Any plans for the band to collaborate with other artists?
René: I’m open to a lot of it but I feel that I’m okay with these five people. Matchume recorded some music with a Congolese guitar player - Max. I even translated some of his stuff into the music. It would be nice maybe for the next tour. I’m hoping to but it’s always a question of taking more time and needing more money as well.
Alex: Always. That is why I am here - to grow in my profession. The music is my work. That is why I live. But I am happy with the group. I have never been this happy, especially today.
Alex: We need more.
Rolando: Everyday. If from here I meet someone and we say okay, let’s have another collaboration, I’ll be ready to go there because always when you meet new people, you meet new rhythms, new dances. We never say it’s over, I’m done here, It’s enough here. No.
It’s interesting how you have such varied opinions and yet work so well together.

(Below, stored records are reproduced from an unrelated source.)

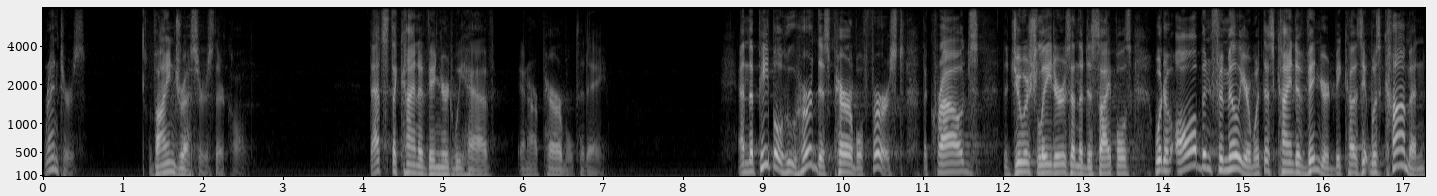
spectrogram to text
renters. Vine dressers, they're called. That's the kind of vineyard we have in our parable today. And the people who heard this parable first, the crowds, the Jewish leaders and the disciples would have all been familiar with this kind of vineyard because it was common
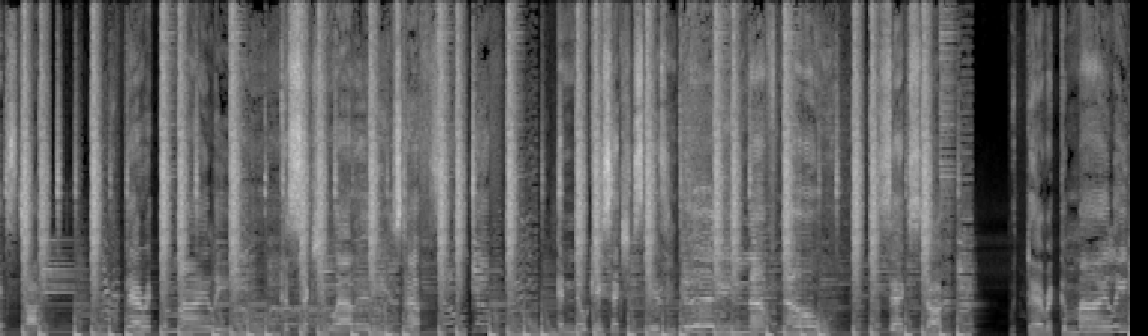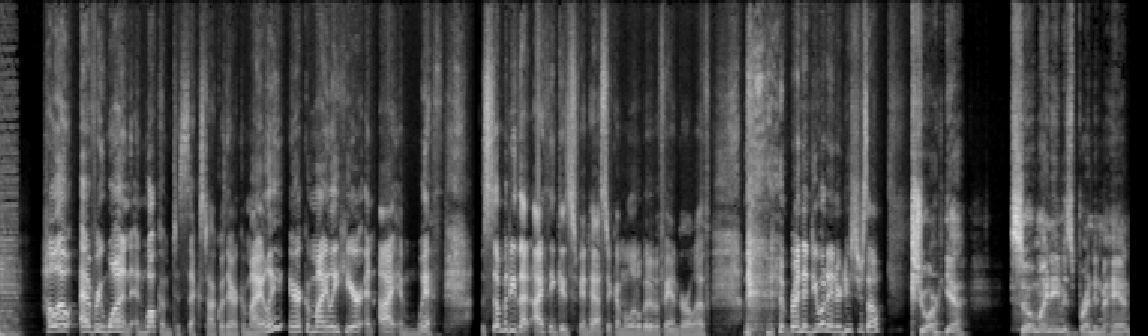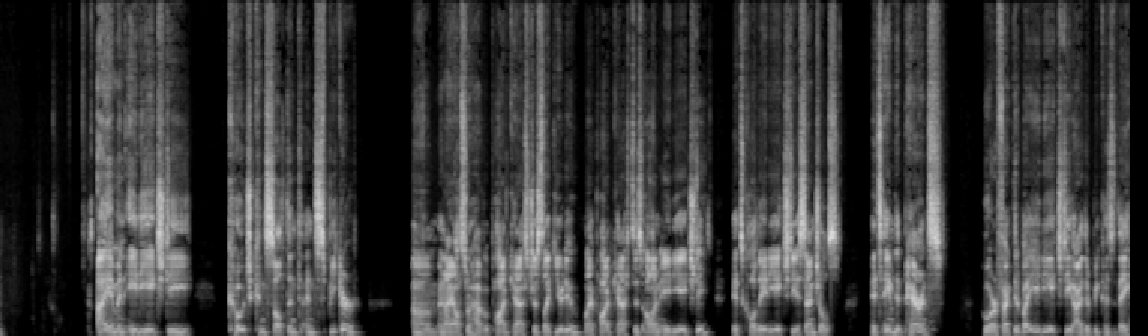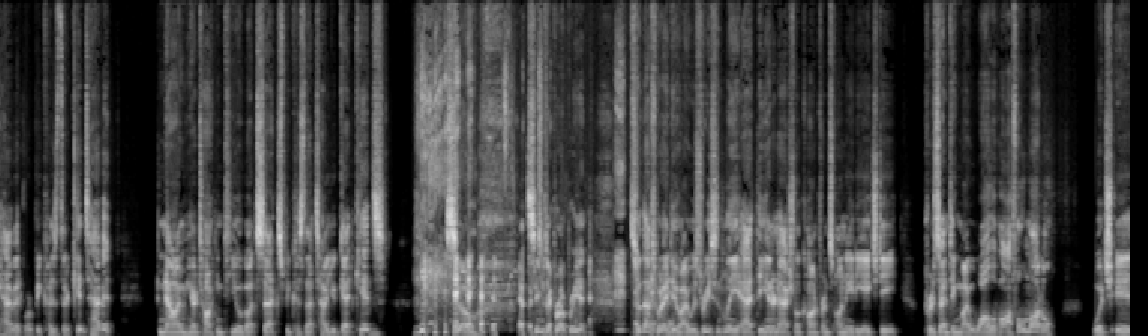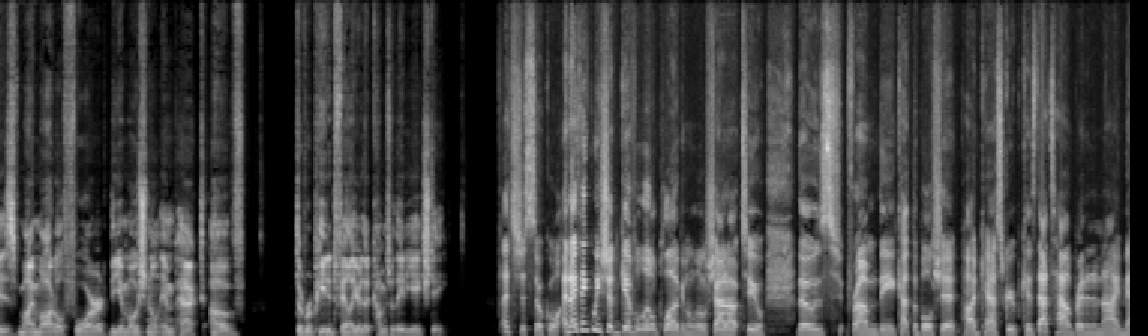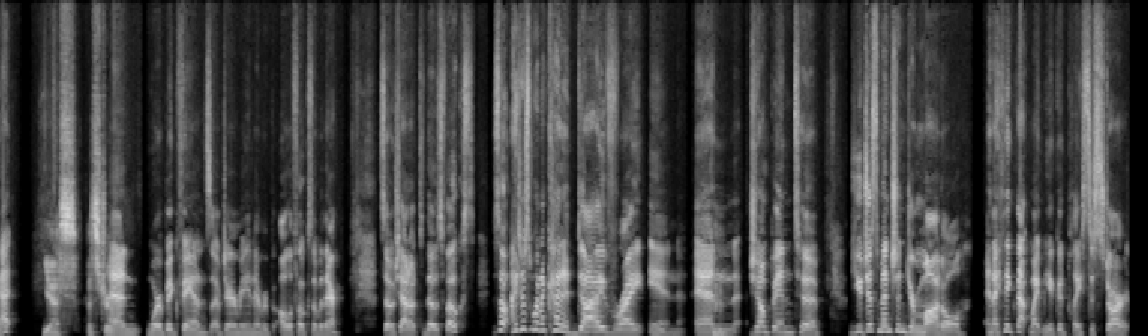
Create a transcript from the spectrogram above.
Sex Talk with Erica Miley. Cause sexuality is tough. And okay, sex just isn't good enough. No. Sex Talk with Erica Miley. Hello, everyone, and welcome to Sex Talk with Erica Miley. Erica Miley here, and I am with somebody that I think is fantastic. I'm a little bit of a fangirl of. Brendan, do you want to introduce yourself? Sure, yeah. So, my name is Brendan Mahan. I am an ADHD coach, consultant, and speaker. Um, and I also have a podcast just like you do. My podcast is on ADHD. It's called ADHD Essentials. It's aimed at parents who are affected by ADHD, either because they have it or because their kids have it. Now I'm here talking to you about sex because that's how you get kids. So, So seems appropriate. So that's what I do. I was recently at the International Conference on ADHD presenting my wall of awful model, which is my model for the emotional impact of the repeated failure that comes with ADHD. That's just so cool. And I think we should give a little plug and a little shout out to those from the Cut the Bullshit podcast group because that's how Brendan and I met. Yes, that's true. and we're big fans of Jeremy and every all the folks over there. So shout out to those folks. So I just want to kind of dive right in mm-hmm. and jump into you just mentioned your model and I think that might be a good place to start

Does that come easy?
Alex: No, it’s not easy because these are five minds that we need to unite into one.
What does it take?

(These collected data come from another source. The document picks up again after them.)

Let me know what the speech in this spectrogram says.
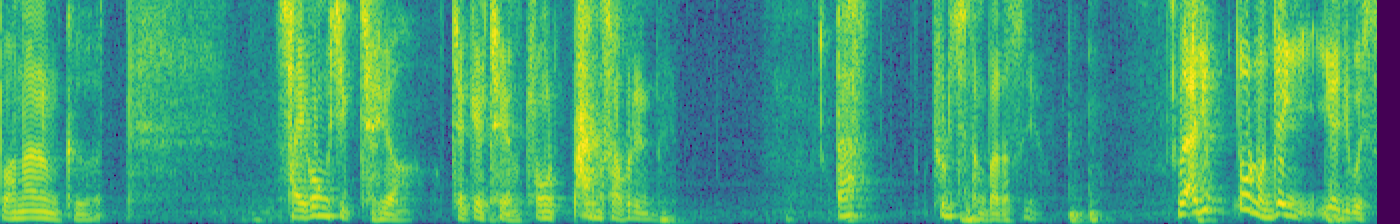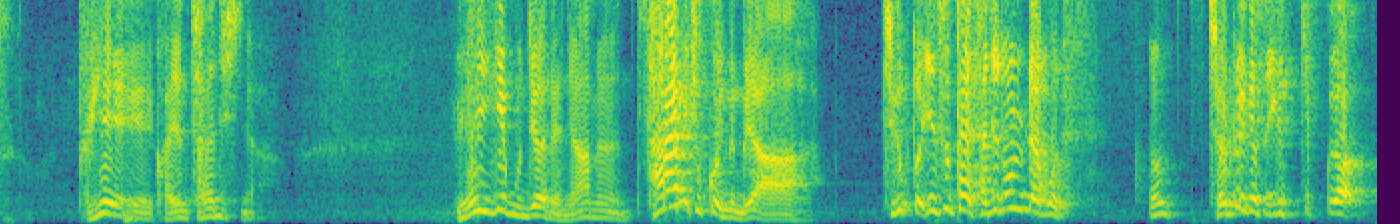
또 하나는 그 사이공식 처형, 적결 처형, 총을 빵 쏴버리는 거예요. 다 프리츠상 받았어요. 아직도 논쟁이 이어지고 있어. 그게 과연 잘한 짓이냐. 왜 이게 문제가 되냐 하면 사람이 죽고 있는 거야. 지금 또 인스타에 사진 올리려고 어? 절벽에서 이거 찍고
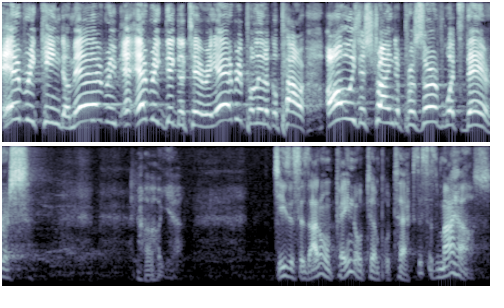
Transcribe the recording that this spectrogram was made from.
Every kingdom, every, every dignitary, every political power always is trying to preserve what's theirs. Oh, yeah. Jesus says, I don't pay no temple tax. This is my house.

René: We’ve been in the business playing music for a long time and every week you’re in a new situation. Maybe you have to cooperate with someone new and in the process you’re developing yourself in different contexts. It takes energy but it gives a lot of energy back.
Okay, 5-in-1. What did you think of your HIFA performance, of HIFA? How do you like Zimbabwe? Are you coming back?
Rolando: People of Zimbabwe are great people. I love them. I think they love me. It’s my first time to HIFA and I enjoyed it. On first performance here was intimidating because this is a big festival full of music superstars but after that I went to see a few people perform and I told myself to be original and do what o know best. That is why for me today’s concert was different from yesterdays’. All of us today were open but yesterday we were nervous. For me it’s a great festival. I would love to come back every year.
Alex: I am grateful to be in Zimbabwe. It’s my first time in Harare. I love it. It’s so quiet. About the performance, I loved it. Yesterday like Rolando said, we were nervous. It was so difficult to understand what was happening around. Today we were so free, so open. I enjoyed the concert. I enjoyed the people who came to see us. I enjoyed everything. Tomorrow we’re leaving but we’re leaving with good spirits about Zimbabwe and I hope to
come back to HIFA next year.
René: If I may borrow the words of an artist I heard yesterday. “It’s a great place of music!”